On September 24, 1979, Dr. Hilla Limann (1934-1998) was sworn-in as the elected President of Ghana. Seven days later, on October 1, 1979, Alhaji Shehu Usman Shagari was also sworn-in as the President of Nigeria. They became friends. The friendship extended to parliamentarians of both countries. There was a strong bond between Ghana and Nigeria at that time. The relationship between Nigeria and Ghana broke down on December 31, 1981, when Jerry Rawlings deposed Dr. Limann in a coup. Initially, President Shagari refused to acknowledge Jerry Rawlings as the President but later he had no choice. In 1982, Flight Lieutenant General Jerry Rawlings raised an alarm that President Shehu Shagari wanted to help Hilla Limann to overthrow his Military Government in Ghana. Nigeria stopped the shipping of crude oil on a lone deal to Ghana. And as this animosity continued between the both governments, so did it between citizens of both countries.
By 1983, Nigeria’s economy was collapsing due to mismanagement and the golden era of Nigeria was fading. And then came the oil crash. Global oil prices started to dip in 1982, when large consumer markets such as the United States and Canada slipped into recession and demand was low. By 1983, the price of a barrel had fallen to $29, down from $37 in 1980. At around the same time, the US began producing its own oil, further cutting demand and causing excess supply. Nigeria, its economy almost exclusively reliant on oil, was hard hit. By 1982, 90% of the country’s foreign reserves had been wiped out. Food prices skyrocketed and salaries became erratic. Poor policy decisions at the highest level of government only made things worse. Ghana’s nightmare was being replayed in Nigeria. As it began to feel the crunch, Nigeria started to turn inwards looking for scapegoats. By 1982, politicians started to use words like “aliens” in their manifestos in preparation for the 1983 general elections. They blamed African migrants, especially Ghanaians, for the flailing
President Shagari won the election for the second term. On December 31, 1983 he was toppled by Major General Muhammadu Buhari. Months after General Buhari took over nothing improved economically. The prosperity that General Buhari promised never came in spite of imprisoning prominent politicians. For the first time, Nigeria started to queue for essential commodities like sugar, salt, milk, etc. There was anger in the land. On April 15, 1985, the Nigeria government ordered an estimated 700,000 illegal immigrants to leave the country by May 10. If they failed to do so, the government declared that it would be ‘constrained to take necessary steps to ease them out of the country’. Residence permits for aliens would in future carry a special seal to cut down on forgeries, while identity cards would be introduced for Nigerians. The Ghananian government sent a delegation to beg General Buhari to extend the May 10 deadline for the expulsion of the aliens. Few hours after their departure, Nigeria’s Minister of Interior, Major General Muhammadu Magoro announced that there would not be extension.
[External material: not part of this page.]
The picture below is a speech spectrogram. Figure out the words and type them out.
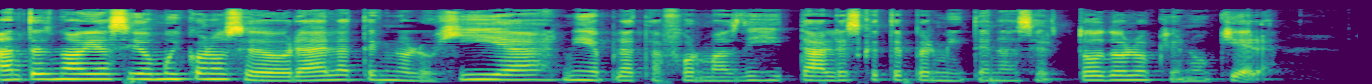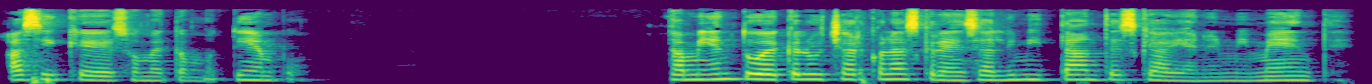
Antes no había sido muy conocedora de la tecnología ni de plataformas digitales que te permiten hacer todo lo que uno quiera, así que eso me tomó tiempo. También tuve que luchar con las creencias limitantes que habían en mi mente,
Most returnees went home penniless. Many were searching for food and water. It was a nightmare. Expectedly the world condemned Nigeria’s action.”
The recent xenophobia in South Africa was carried out by a mob. The one carried out in 1969 in Ghana and in Nigeria 1983 and 1985 was a state policy carried out by Ghana and Nigeria government. Xenophobia is bad, very bad indeed. It should not be encouraged. It should be condemned no matter what.